By Carl Anderson 

For months America’s bishops have attempted to work with the current Administration to ensure adequate First Amendment religious freedom protection of religious organizations. They have been rebuffed each time, the United States Conference of Catholic Bishops formally responded to proposed rules in the HHS mandate on May 15.

Our bishops’ response shows how easy it would be for the administration to make real progress on this issue, and how the federal regulations being implemented conflict with the cherished history of First Amendment liberty.
The brief states: “On balance, while the [proposed regulation] may create an appearance of moderation and compromise, it does not actually offer any change in the Administration’s earlier stated positions on mandated contraceptive coverage, which are now enshrined in a final rule.”

It continues: “The simplest and best solution to the various problems described above is the one the Administration so far has declined to adopt: to rescind the mandate.
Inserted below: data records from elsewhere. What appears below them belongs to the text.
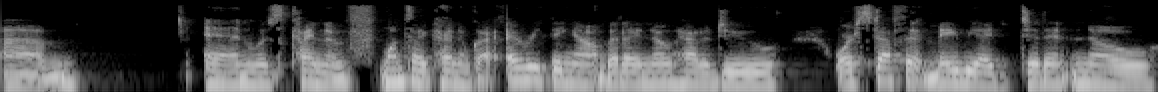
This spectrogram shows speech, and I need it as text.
Um, and was kind of once I kind of got everything out that I know how to do or stuff that maybe I didn't know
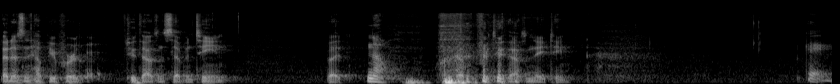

Failing this, the Administration should provide an exemption that protects all stakeholders with a religious or moral objection, in keeping with the consistent language and longstanding tradition of federal conscience protection law.”

Resolving this issue in keeping with the First Amendment is critical to the American way of life, and our bishops have shown excellent leadership in defending our constitutional rights.

The bishops’ document does an excellent job of laying out the case and does so in a professional and compelling way.

As we enter this election year, we can only imagine that debate over this issue will intensify. And when issues are intensely debated in election years, there is often a temptation to raise the intensity of the rhetoric.

We know we are morally and constitutionally correct. And that is all the more reason why it is important for Catholics committed to protecting our constitutional rights to lead by example in their rhetoric and actions. We must be firm, but not shrill. We must behave with respect, even if – and especially if – our federal government does not.

Last year the Secretary of Health and Human Services told a NARAL luncheon, “We are in a war.” I sincerely hope we can put away such partisan rhetoric. The fact is we are not in a war. Such rhetoric makes no sense in the United States where the government and citizens of the country alike work out their differences in courts and elections.

We do not need a government that sees itself at “war” with its own citizens. But if they do, we should take the highroad none the less and respond with love, respect, working through the courts and electoral process to secure our rights.

Let us recall that Christ has commanded us to love our enemies and to do good to those who hate us. It is precisely this commandment that makes the HHS mandate’s conscience exemption untenable. As Christians, we cannot focus only within our own religion. We must reach out in love even to those who scorn us.
We should also recall Christ’s words: “Blessed are the peacemakers.”

We are approaching the national Fortnight of Prayer, called for by our bishops. It begins on the vigil of the Feast Day of St. Thomas More, and we should take a lesson from him. Awaiting execution in the Tower of London, St. Thomas More wrote a prayer which we have included in our Knights of Columbus prayer book.
It reads: “Almighty God, have mercy …on all that bear me evil will, And would me harm, And their faults and mine together… vouchsafe to amend and redress, Make us saved souls in heaven together, Where we may ever live and love together with Thee and Thy blessed saints….” Amen.

During the Fortnight of Prayer let us make this prayer too our own.
And as we pray that prayer, let us remember and be good examples of the words of Robert F. Kennedy, who said this when America lost the great Civil Rights leader Rev. Martin Luther King, Jr.: “What we need in the United States is not division; what we need in the United States is not hatred; what we need in the United States is not violence or lawlessness; but is love and wisdom, and compassion toward one another.”

Our greatness as a nation is that we believe in “liberty and justice for all.” Our greatness as a nation is that our government is limited, not limitless. Our greatness as a nation is that we solve our problems through a legal and political process that works.

Today many things may seem to divide us, but our greatness as a nation is in our unity, and that unity has been preserved in large measure because of the rights guaranteed in the First Amendment. For this reason, this issue should not only be important to every Catholic, but to every freedom loving America